## INFORMATION
↓
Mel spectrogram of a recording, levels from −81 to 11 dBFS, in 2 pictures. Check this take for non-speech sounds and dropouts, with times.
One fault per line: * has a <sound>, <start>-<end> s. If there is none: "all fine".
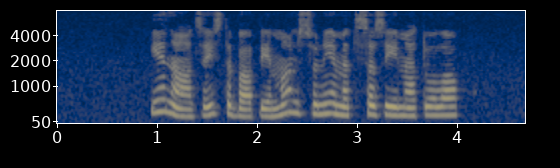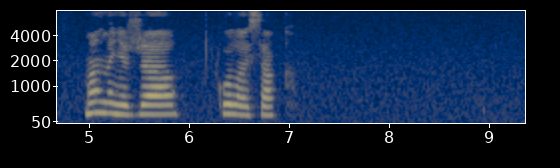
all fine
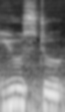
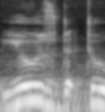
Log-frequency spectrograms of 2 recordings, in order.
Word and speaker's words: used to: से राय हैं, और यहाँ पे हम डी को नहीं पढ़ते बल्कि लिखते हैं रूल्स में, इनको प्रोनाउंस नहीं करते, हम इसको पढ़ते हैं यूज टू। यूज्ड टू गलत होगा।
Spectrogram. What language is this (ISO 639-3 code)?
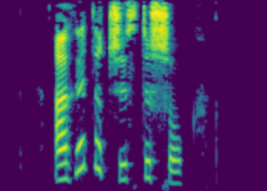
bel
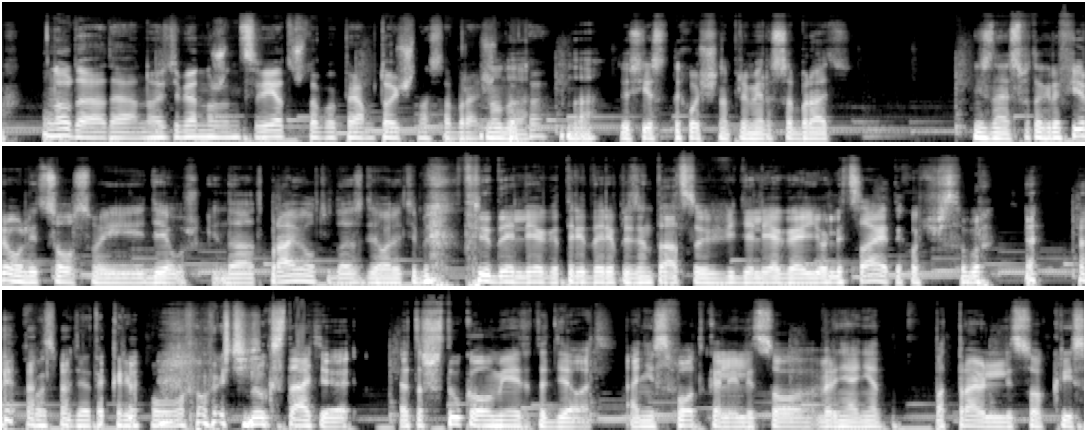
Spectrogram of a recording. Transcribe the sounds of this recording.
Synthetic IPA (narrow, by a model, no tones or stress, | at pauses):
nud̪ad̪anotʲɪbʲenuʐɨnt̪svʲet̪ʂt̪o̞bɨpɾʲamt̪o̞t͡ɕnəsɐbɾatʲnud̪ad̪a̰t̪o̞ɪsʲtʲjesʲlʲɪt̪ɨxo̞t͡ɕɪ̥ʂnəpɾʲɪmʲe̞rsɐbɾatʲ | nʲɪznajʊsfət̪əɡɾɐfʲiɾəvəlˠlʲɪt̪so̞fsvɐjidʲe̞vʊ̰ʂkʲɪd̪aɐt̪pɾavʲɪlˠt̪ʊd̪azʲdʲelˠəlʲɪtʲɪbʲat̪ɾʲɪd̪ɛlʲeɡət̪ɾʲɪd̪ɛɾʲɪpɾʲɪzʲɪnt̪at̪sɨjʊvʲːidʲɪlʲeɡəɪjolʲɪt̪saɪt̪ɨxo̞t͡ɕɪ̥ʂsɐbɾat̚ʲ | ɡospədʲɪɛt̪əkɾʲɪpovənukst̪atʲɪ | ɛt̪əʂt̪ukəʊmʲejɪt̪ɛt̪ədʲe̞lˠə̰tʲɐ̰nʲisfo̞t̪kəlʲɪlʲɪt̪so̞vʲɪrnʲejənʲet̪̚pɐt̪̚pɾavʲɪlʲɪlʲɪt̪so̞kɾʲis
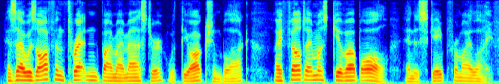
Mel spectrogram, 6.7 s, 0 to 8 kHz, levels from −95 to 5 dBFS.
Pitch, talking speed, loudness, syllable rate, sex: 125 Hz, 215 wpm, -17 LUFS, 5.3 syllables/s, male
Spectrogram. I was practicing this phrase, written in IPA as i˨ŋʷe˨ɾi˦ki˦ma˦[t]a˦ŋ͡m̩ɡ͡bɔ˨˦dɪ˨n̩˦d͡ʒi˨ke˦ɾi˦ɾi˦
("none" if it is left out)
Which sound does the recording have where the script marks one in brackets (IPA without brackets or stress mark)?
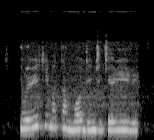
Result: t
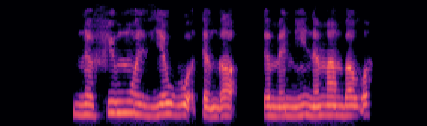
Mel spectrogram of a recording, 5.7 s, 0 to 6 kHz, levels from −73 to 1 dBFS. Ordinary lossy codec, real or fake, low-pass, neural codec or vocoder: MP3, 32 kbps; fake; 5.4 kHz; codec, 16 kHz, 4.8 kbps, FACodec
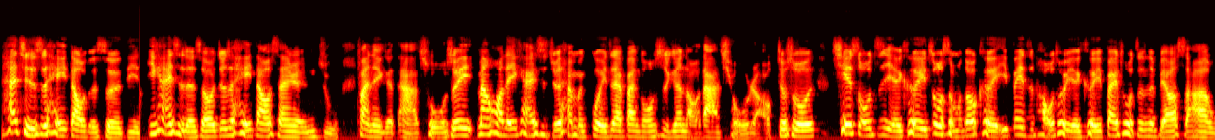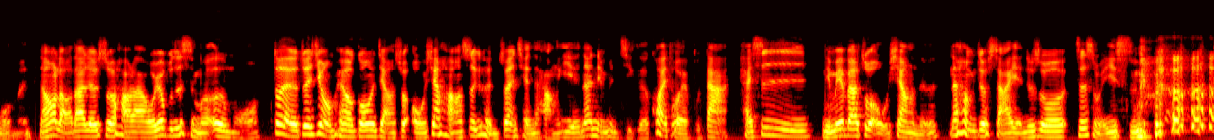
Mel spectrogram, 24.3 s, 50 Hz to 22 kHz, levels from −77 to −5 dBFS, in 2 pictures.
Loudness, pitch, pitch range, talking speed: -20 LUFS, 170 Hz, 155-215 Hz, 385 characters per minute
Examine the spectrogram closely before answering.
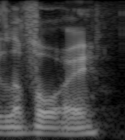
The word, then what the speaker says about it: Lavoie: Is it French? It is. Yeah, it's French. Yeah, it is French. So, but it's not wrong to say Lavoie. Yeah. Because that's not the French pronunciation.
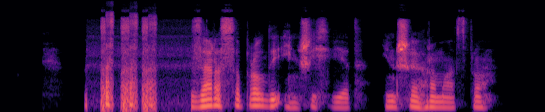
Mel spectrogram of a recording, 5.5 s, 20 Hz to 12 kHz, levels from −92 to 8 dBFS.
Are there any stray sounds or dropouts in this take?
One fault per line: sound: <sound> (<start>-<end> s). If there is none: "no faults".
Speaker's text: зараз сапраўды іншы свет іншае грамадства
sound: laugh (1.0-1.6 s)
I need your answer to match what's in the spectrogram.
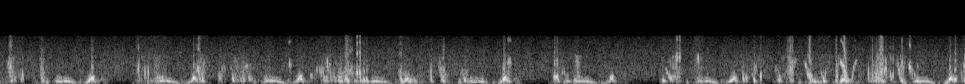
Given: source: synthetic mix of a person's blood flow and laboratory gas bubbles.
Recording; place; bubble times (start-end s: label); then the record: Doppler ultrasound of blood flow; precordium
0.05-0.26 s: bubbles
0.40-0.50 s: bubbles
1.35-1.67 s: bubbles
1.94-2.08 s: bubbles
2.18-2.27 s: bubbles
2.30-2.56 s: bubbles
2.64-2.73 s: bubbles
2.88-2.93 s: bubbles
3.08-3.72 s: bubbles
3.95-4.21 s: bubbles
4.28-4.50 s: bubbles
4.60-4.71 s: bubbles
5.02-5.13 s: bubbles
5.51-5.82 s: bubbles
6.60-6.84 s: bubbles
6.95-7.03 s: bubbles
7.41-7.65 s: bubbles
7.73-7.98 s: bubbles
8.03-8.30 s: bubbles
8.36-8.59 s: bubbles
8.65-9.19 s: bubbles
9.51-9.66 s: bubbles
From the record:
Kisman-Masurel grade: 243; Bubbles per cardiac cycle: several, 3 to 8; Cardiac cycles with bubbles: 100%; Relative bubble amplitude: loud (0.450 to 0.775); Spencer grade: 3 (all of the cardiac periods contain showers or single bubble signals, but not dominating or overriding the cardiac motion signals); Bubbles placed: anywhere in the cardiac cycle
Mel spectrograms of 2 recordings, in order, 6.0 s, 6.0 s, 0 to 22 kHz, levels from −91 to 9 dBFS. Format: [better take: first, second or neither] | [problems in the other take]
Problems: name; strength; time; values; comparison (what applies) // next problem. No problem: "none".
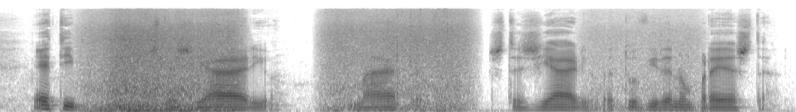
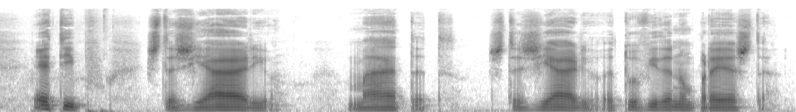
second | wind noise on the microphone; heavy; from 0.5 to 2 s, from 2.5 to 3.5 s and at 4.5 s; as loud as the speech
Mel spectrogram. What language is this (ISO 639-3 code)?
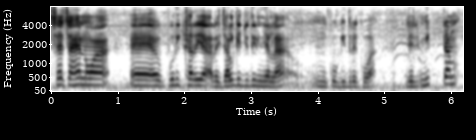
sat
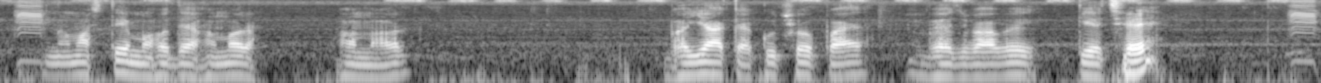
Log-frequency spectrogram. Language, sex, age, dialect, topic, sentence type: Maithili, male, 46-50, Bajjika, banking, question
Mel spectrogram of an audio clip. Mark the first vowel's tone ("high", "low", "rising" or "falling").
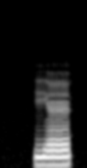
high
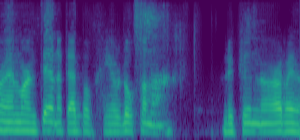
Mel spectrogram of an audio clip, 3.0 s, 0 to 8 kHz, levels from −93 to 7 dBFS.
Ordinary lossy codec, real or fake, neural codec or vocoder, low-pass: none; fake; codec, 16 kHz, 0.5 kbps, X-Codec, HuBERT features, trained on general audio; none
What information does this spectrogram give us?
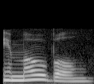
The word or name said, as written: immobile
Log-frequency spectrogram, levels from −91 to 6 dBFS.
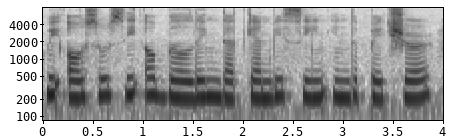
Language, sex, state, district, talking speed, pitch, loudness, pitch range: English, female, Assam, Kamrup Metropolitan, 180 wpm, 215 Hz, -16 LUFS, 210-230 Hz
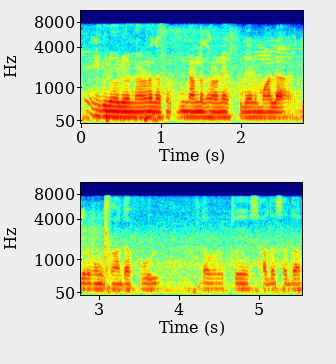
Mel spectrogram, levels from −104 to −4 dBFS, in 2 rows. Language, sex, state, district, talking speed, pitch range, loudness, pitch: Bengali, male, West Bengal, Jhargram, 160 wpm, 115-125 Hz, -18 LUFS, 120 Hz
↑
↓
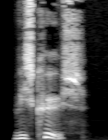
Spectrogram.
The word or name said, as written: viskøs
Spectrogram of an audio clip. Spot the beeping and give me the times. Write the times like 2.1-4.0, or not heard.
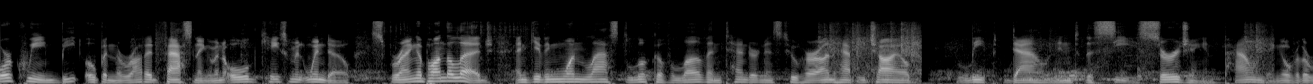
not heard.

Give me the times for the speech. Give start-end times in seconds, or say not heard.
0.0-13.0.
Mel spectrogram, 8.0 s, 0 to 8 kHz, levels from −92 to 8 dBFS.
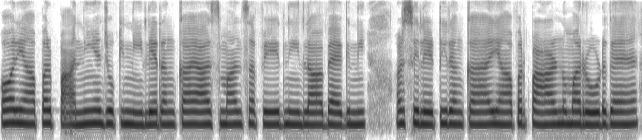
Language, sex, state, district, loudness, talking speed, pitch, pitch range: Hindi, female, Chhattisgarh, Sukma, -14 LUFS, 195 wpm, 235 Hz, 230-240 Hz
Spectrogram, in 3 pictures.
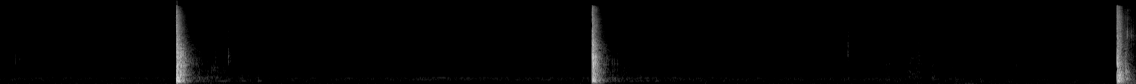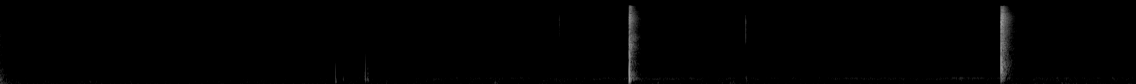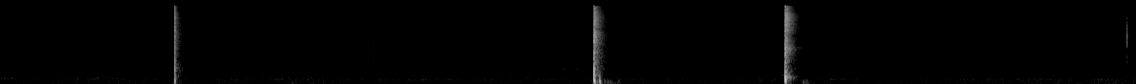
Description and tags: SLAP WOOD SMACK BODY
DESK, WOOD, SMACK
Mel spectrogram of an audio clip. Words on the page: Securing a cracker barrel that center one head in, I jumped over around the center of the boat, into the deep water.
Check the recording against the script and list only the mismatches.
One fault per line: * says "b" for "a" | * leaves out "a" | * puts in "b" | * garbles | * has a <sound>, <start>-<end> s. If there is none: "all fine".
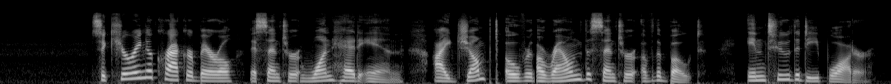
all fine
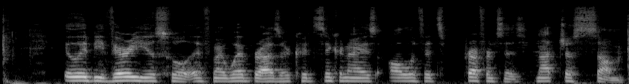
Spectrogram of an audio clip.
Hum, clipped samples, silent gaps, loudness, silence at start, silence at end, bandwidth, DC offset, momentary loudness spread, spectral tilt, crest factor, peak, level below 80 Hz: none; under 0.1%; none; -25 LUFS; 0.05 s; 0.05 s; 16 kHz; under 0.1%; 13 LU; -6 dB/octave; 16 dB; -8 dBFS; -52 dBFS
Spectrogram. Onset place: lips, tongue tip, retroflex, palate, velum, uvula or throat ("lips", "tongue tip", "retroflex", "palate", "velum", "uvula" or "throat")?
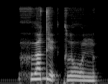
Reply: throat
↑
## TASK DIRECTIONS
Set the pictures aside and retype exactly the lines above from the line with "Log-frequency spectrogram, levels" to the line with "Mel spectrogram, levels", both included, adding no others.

## RESPONSE
Log-frequency spectrogram, levels from −91 to 6 dBFS.
Language, sex, state, district, talking speed, pitch, loudness, pitch range: English, female, Assam, Kamrup Metropolitan, 180 wpm, 215 Hz, -16 LUFS, 210-230 Hz
Mel spectrogram, levels from −104 to −4 dBFS, in 2 rows. Language, sex, state, district, talking speed, pitch range, loudness, pitch: Bengali, male, West Bengal, Jhargram, 160 wpm, 115-125 Hz, -18 LUFS, 120 Hz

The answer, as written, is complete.